During the 10-day period allowed for bill introduction, senators introduced 739 bills, as well as 7 constitutional amendments. Two years ago, during the last 90-day legislative session, 667 bills were introduced. In both 2013 and 2015, 655 bills were introduced during the first 10 days. The Judiciary Committee typically has the heaviest workload and with the increased number of bills introduced this year, the committee will have difficulty scheduling public hearings for more than 120 bills by the end of March. There has been some discussion of changing the Judiciary Committee from a 3-day committee to one that meets every day, as the Appropriations Committee does.

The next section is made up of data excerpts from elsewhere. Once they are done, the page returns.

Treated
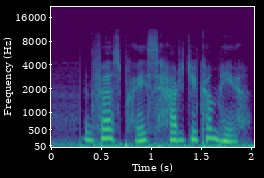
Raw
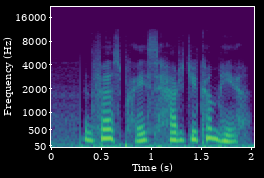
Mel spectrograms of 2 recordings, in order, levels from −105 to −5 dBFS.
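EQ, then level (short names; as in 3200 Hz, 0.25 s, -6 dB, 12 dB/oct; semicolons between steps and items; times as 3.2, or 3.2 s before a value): bell 360 Hz -14 dB 1.5 oct; +1.5 dB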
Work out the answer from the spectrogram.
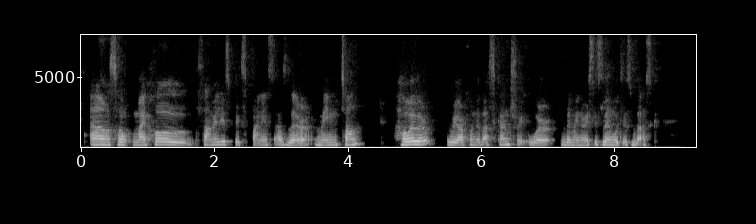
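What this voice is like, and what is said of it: Spanish accent in English. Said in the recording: “my home language is Spanish, as you can probably tell in my accent.”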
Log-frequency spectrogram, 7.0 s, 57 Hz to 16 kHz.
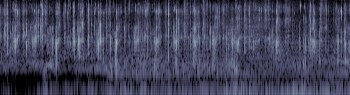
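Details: Mindy the dog lapping water from her fancy glass indoors, close-recorded on a Tascam R-40: a fast stream of wet, crisp clicks and splashes with no talking, steady and dense throughout.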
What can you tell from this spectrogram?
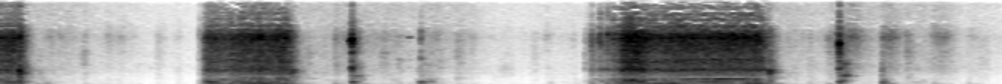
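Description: JUKI industrial sewing machine stitching in short runs, starting and stopping three times. The longest run lasts about a second, and there are a few light clicks between runs.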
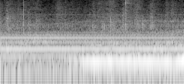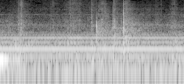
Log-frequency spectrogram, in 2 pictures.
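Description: Steady electrical hum, with a low tone held for about two seconds that rises at its end, and a couple of faint clicks about five seconds in.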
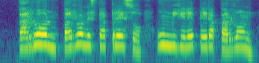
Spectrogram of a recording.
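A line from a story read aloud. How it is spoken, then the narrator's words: Many voices shouting. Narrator (Spanish): gritaron muchas voces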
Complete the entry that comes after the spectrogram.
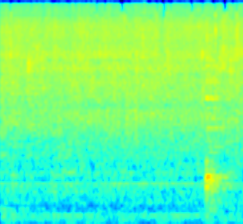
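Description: Cut raw mango pieces frying in sesame oil in a pan, a steady low sizzle with a brief stirring clatter near the end, close and even, no talking.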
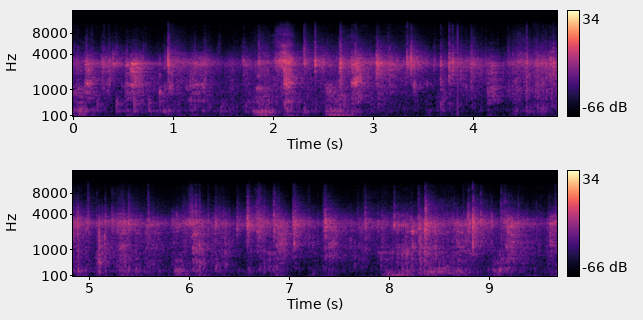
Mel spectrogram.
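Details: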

I introduced two bills. My primary goal this year is to listen and learn. I did sign on as a co-sponsor to a number of bills.
The first bill I introduced is LB 243. It proposes to create the Healthy Soils Task Force. The Task Force would consist of the Director of the Nebraska Department of Agriculture, two representatives from Natural Resources Districts, two academic experts, five representatives from production agriculture, two from agribusiness and one from an environmental organization. The chairs of the Legislature’s Agriculture and Natural Resources Committees would also serve on the task force.

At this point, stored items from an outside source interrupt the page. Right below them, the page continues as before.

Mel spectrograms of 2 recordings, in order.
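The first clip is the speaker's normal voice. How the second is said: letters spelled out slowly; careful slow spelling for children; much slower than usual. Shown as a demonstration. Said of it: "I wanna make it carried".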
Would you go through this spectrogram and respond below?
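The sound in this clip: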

Under LB 243, the task force would develop a comprehensive healthy soils initiative. They are to develop a comprehensive action plan using specified standards as measures to assess improved soil health. With the assistance from outside resources, the task force would examine how to provide farmers with research, education, technical assistance, and demonstration projects; examine options for financial incentives to improve soil health; and examine the contribution of livestock to soil health.

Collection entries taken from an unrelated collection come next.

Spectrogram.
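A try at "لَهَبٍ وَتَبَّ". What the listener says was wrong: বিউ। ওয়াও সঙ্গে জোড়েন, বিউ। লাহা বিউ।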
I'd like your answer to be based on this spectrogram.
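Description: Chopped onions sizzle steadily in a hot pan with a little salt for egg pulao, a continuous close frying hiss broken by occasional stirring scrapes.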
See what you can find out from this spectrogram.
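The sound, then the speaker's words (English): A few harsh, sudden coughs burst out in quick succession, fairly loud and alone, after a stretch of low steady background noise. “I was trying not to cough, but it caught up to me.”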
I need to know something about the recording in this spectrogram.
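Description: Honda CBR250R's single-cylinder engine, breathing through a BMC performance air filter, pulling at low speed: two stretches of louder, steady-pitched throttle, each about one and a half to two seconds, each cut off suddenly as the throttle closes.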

I worked with several scholars with experience in agriculture and natural resources on this legislation. I decided to introduce it because soil health and water quality are important to me, having worked for the Natural Resources Conservation Service for more than 30 years, and to all Nebraskans, as improving the health of Nebraska’s soil is the most effective way for agricultural producers to increase crop and forage productivity and profitability while also protecting the environment.
The other bill that I introduced was on behalf of the Unclaimed Property division of the Nebraska State Treasurer’s office. LB 406 updates and modernizes current statute, making the process more efficient.
The State Treasurer’s office publishes an annual unclaimed property report in Nebraska newspapers annually. Last year, the report included almost 31,000 names from properties received in 2017. However, since this is published only once a year, property owners need to be aware that they can check online at any time for unclaimed property at treasurer.nebraska.gov. Currently, there is $170 million in Nebraska unclaimed property and 350,000 names of people, businesses and organizations in the treasurer’s database. More than $14 million was paid out in 2018.
Some of the bills that I co-sponsored include:
This past week, I had the pleasure of visiting my hometown school. I presented a legislative resolution to the Creighton football team, recognizing the Bulldogs for an impressive season that concluded with the Class D1 championship.
Again I urge you to contact me with your thoughts and opinions on issues before the Legislature. I can be reached at District #40, P.O. Box 94604, State Capitol, Lincoln, NE 68509. My email address is email@example.com and my telephone number is (402) 471-2801.